He also went on to score 213, the highest by an Indian for almost 30 years before Sunil Gavaskar broke into the international Cricket scene.
Mankad scored 5 Test tons and also had an average of 31.47 and even accented for 162 scalps in this Test career.
He was also awarded the Padma Bhushan in 1973. But even though he was a valuable Cricketer for India, he is best remembered for the controversial Mankad episode. But the irony of the matter is that he is believed to be on the wrong side even when the laws of Cricket stand for him.
Mankading Instances in Test cricket
- B Brown by Vinoo Mankad during Australia v India, Sydney in 1947–1948
- I Redpath by C Griffith during Australia v West Indies in Adelaide, 1968–1969
- D Randall by Ewen Chatfield during England v New Zealand in Christchurch in the year 1977–1978

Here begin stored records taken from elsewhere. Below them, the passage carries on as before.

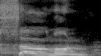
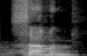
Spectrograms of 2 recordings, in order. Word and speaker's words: salmon: Could, could, should, should, talk, oak, yoke, half, calf, salmon, not salmon, salmon.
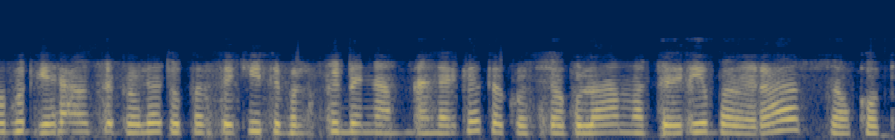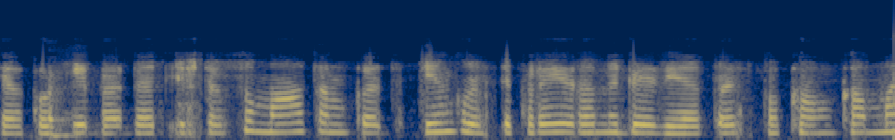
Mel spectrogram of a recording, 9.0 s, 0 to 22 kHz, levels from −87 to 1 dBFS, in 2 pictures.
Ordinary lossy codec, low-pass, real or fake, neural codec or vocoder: AAC, 32 kbps; 7.2 kHz; fake; codec, 44.1 kHz, 3.4 kbps, Pupu-Codec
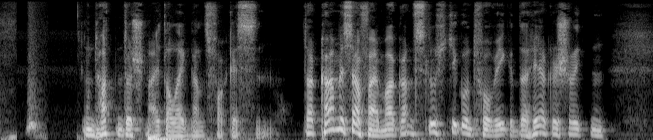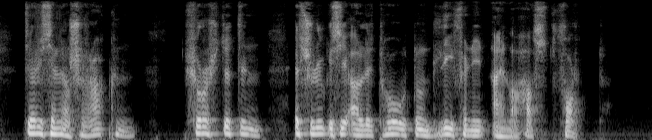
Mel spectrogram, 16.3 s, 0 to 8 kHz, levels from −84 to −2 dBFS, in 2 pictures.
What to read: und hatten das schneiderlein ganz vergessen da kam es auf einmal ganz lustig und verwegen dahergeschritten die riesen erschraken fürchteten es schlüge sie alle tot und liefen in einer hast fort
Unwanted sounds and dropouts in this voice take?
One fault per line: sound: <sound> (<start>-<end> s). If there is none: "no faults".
sound: whoosh (0.3-0.6 s)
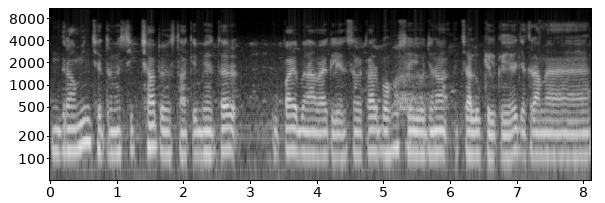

- S Bakht by Alan Hurst during Pakistan v Australia, Perth in 1978–1979
Mankading Instances in (ODI) One Day Internationals
- B Luckhurst by Greg Chappell during England v Australia, Melbourne in 1974–1975
- G Flower by D Patel during Zimbabwe v New Zealand, Harare in 1992–1993
- P Kirsten by Kapil Dev during South Africa v India, Port Elizabeth in 1992–1993
- J Buttler by S Senanayake during England v Sri Lanka, Edgbaston in 2014
Mankading Instances in (T20I) Twenty20 Internationals
- M Chapman by Aamir Kaleem during Hong Kong v Oman, 2016 Asia Cup Qualifier in February 2016
Mankading Instances in first-class cricket
- J Huddleston by J Kinloch during Victoria v New South Wales, Melbourne in 1861-62
- S Campbell by Nat Thomson during Victoria v New South Wales, Sydney in 1866-67
- T Reese by A Downes during Canterbury v Otago, Christchurch in 1894-95[
- J Hardstaff by Khadim Hussain during Lord Tennyson’s XI v Sind, Karachi in 1937-38
- J Smith by R Allen during Canterbury v Wellington, Wellington in 1943-44
- B Brown by V Mankad during Australian XI v Indians, Sydney in 1947-48
- G Barker by W Wooller during Essex v Glamorgan, Cardiff in 1956
- H Singh by A Chaturvedi during Rajasthan v Uttar Pradesh, Udaipur in 1959-60
- R Cohen by Jamiel Ali during Jamaica v Trinidad and Tobago, Port of Spain in 1963-64
- R Gripper by B Richards during Rhodesia v Natal, Salisbury in 1968-69
- D Morgan by Raymond Le Roux during South African Universities v Orange Free State, Bloemfontein in 1968-69
- C Lloyd by S Hinds during Guyana v Windward Islands, Roseau in 1982-83
- A Barrow by Murali Kartik during Somerset v Surrey, Taunton in 2012
- S Das by Kartik during Bengal v Railways, Delhi in 2013-14
Mankading Instances in Twenty20 league cricket
- J Buttler by R Ashwin during Rajasthan Royals Vs Kings XI Punjab, IPL 2019 in March 2019.
Instances where Mankading did not happen
- C Walsh of the West Indies refused to Mankad last man S Jaffar of Pakistan in a group match during the 1987 World Cup, but let him off with just a warning. Pakistan won that match, while the defeat was one of the reason why West Indies failed to progress to the semi-final.
- M Rafique of Bangladesh did not run out Umar Gul of Pakistan in a 2003 Test in Multan. Pakistan won the Test match by just one wicket.
- R Ashwin of India Mankaded L Thirimanne of Sri Lanka in a group match during Commonwealth Bank Series 2012 held in Australia. However the umpires, Paul Reiffel & Billy Bowden, after discussion asked India whether they wanted to reconsider the appeal and to that Indian captain Virender Sehwag withdrew the appeal. Sehwag informed them that Ashwin had warned Thirimanne before mankading him, however M Jayawardene, the SL captain, said he was not aware of the warning.
- In 2012 ICC World Twenty20 in the Super Eight stage match between WI and England, C Gayle did not Mankad Eoin Morgan, but only gestured in a funny manner of having Morgan Mankaded. Eventually West Indies won the game by 15 runs.
- During IPL 2019, K Pandya (Mumbai Indians) did not to run out M Agarwal (Kings XI Punjab) in a MI vs KXIP match, KXIP won that match.
Here is the video of weird mankading incidents in Cricket History –
Video Credit – Simbly Chumma YouTube Channel